The bus pulled in to its next stop. It was Lena’s stop, and she struggled through the crush to reach the doorway. Fortunately, it was a popular destination, and many other people were getting off, so it wasn’t too hard. Lena stepped down to the pavement with a sigh of relief and started to walk towards her office.
But then, for some reason, she turned and looked back.
In horror, she saw that the dark young man was following her, and now he was taking off his backpack, starting to fumble with its zips. She stood, frozen with terror, as he approached.

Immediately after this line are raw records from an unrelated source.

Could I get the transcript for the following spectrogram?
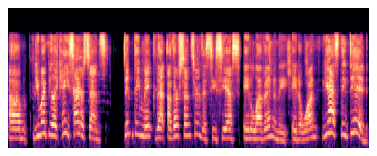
Um, you might be like, hey, ScioSense, didn't they make that other sensor, the CCS 811 and the 801? Yes, they did.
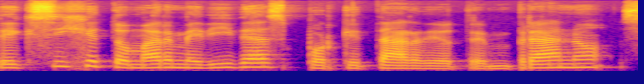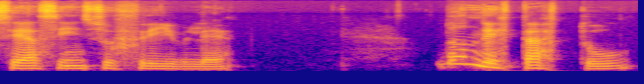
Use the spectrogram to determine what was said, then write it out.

Asanka Weerasinghe gave a puzzled look at the pregnant lady as he passed her. She was white-faced, slightly green, maybe she was going to be sick? Asanka didn’t know what he could do about that, so he kept on walking, his heavy pack now carried in his hands.
His shoulders were aching painfully with carrying the weight on his back. The straps aren’t adjusted properly, he thought, or maybe he should just have bought a better pack. Actually, he thought, the real problem was how much weight he was carrying in there, too much stuff. It hadn’t helped that he’d had to stand the whole way on the bus.
He glanced at his watch again. Was there still time? Yes.
There was a coffee shop here. It was crowded, but he went in, seeing a small vacant table and chair near the window. He set the heavy pack down on the table gratefully and sat down.
He unzipped the backpack, took out the laptop computer from among the heavy text-books, opened it up, and started to type. There was still plenty of time before his creative writing class.
Life was full of stories, it seemed to him.
David R. Grigg had several short stories published professionally during the 1970s and 1980s, was deeply involved in the Australian science fiction community, and eventually becoming Chairman of the 43rd World SF Convention held in Melbourne in 1985. (43rd World Science Fiction Convention)
He has a story in the anthology Wastelands 1, along with Steven King and George R. R. Martin. David has also been nominated for several Ditmar Awards. He is retired, active in the choir, and lives in Melbourne, Australia.